» **EXERCISE REQUIREMENTS**:
Every line in the records below with the string "order" is to be copied out.

PROVIDED DATA Start Marker

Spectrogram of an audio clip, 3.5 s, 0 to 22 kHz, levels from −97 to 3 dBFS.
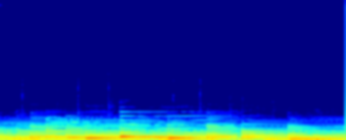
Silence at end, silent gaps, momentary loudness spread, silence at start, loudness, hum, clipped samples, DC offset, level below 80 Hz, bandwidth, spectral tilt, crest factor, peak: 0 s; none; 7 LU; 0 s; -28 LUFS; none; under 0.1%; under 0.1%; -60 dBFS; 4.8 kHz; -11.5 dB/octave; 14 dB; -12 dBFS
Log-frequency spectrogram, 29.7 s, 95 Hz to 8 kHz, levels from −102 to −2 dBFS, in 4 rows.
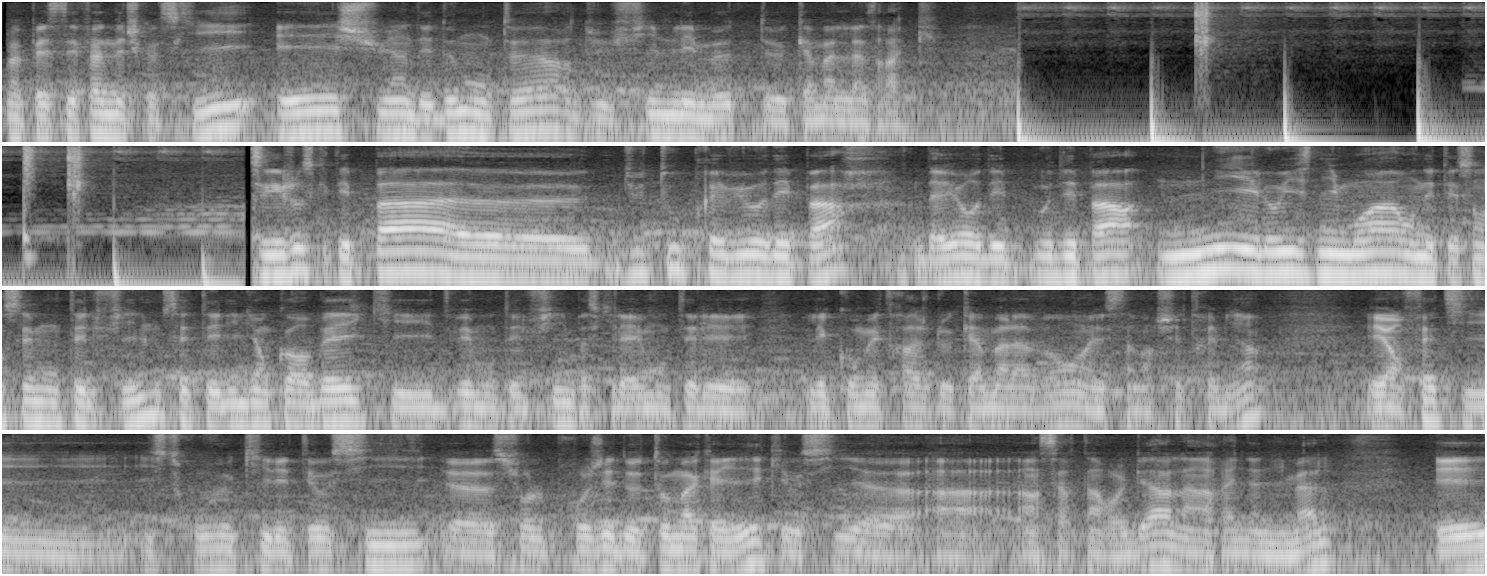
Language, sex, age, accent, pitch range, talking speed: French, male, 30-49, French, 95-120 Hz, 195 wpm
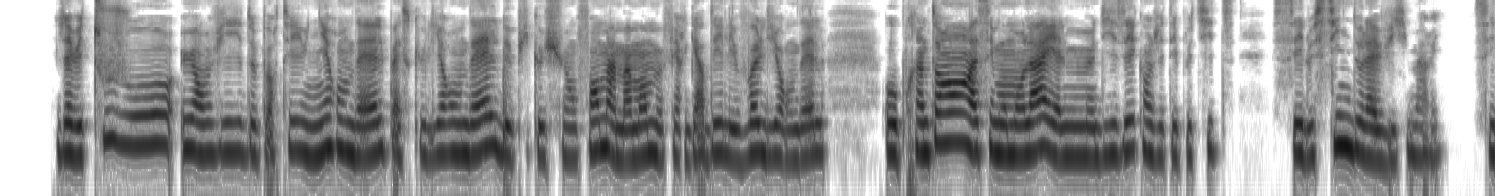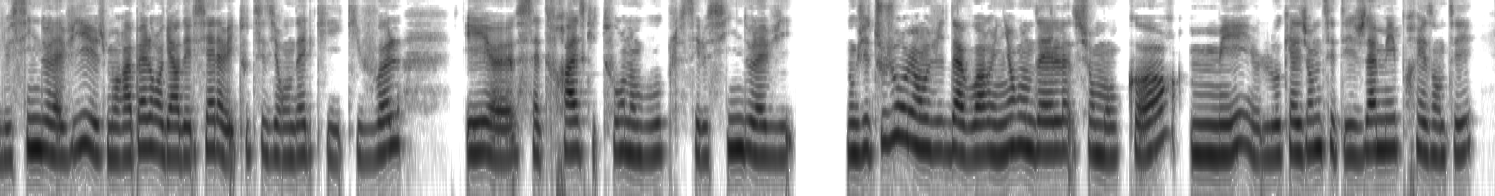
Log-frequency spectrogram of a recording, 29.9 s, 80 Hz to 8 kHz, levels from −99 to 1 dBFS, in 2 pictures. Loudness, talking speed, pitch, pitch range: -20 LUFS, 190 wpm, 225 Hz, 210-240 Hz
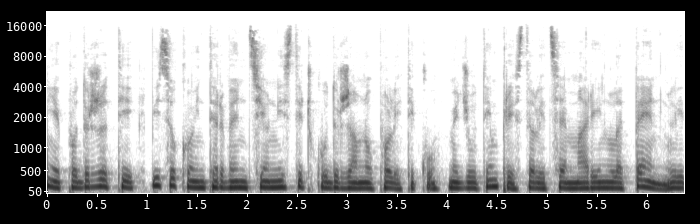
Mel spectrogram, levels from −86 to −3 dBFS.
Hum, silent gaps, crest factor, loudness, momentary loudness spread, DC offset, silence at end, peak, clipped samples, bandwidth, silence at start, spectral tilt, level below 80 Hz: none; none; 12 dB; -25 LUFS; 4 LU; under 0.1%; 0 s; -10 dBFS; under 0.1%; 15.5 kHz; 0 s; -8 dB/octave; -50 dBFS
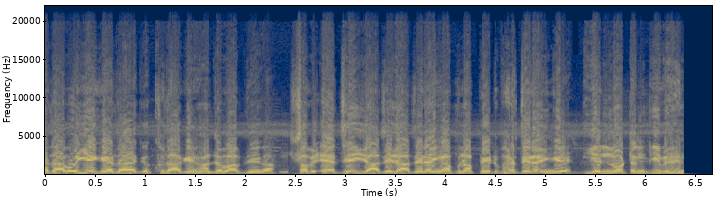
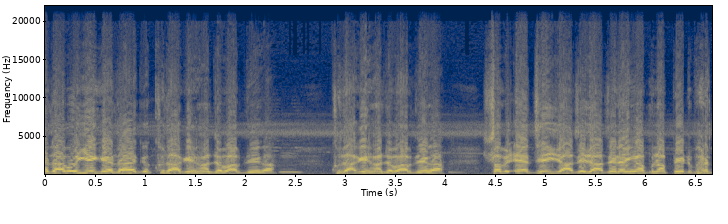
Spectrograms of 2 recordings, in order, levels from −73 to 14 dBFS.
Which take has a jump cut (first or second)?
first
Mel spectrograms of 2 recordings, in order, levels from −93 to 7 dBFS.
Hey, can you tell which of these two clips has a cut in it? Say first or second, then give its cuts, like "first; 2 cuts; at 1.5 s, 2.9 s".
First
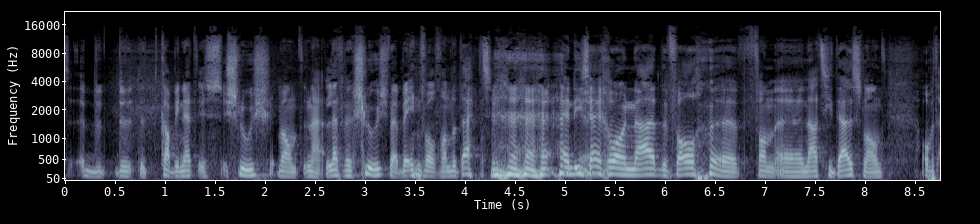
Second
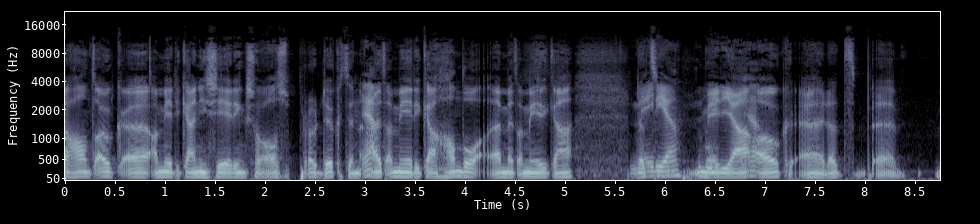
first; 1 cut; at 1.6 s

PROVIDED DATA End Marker

» **ANSWER**:
Spectrograms of 2 recordings, in order, levels from −73 to 14 dBFS.
Mel spectrograms of 2 recordings, in order, levels from −93 to 7 dBFS.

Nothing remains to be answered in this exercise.